Problem to solve ::
Pictures aside, write every record out again word for word.

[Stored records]
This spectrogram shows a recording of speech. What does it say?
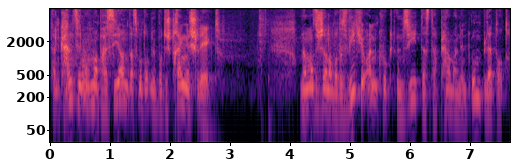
dann kann es ihm auch mal passieren, dass man dort über die Stränge schlägt. Und wenn man sich dann aber das Video anguckt und sieht, dass der permanent umblättert,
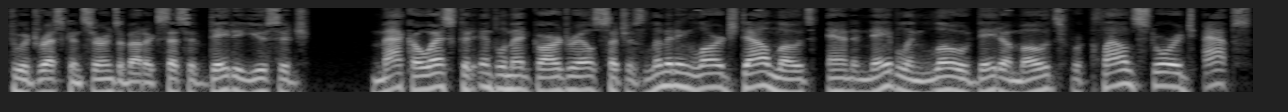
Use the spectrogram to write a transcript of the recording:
To address concerns about excessive data usage, Mac OS could implement guardrails such as limiting large downloads and enabling low data modes for cloud storage apps.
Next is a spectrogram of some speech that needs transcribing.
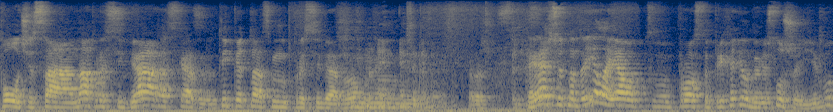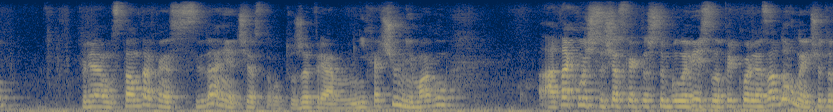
полчаса она про себя рассказывает, ты 15 минут про себя. Ну, Когда все это надоело, я вот просто приходил, говорю, слушай, вот прям стандартное свидание, честно, вот уже прям не хочу, не могу. А так хочется сейчас как-то, чтобы было весело, прикольно, задорно и что-то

Answer box ::
This spectrogram shows a recording of speech. What does it say?
dann kann es ihm auch mal passieren, dass man dort über die Stränge schlägt. Und wenn man sich dann aber das Video anguckt und sieht, dass der permanent umblättert,
Use the spectrogram to write a transcript of the recording:
To address concerns about excessive data usage, Mac OS could implement guardrails such as limiting large downloads and enabling low data modes for cloud storage apps.
Next is a spectrogram of some speech that needs transcribing.
полчаса она про себя рассказывает, ты 15 минут про себя. Ну, Когда все это надоело, я вот просто приходил, говорю, слушай, вот прям стандартное свидание, честно, вот уже прям не хочу, не могу. А так хочется сейчас как-то, чтобы было весело, прикольно, задорно и что-то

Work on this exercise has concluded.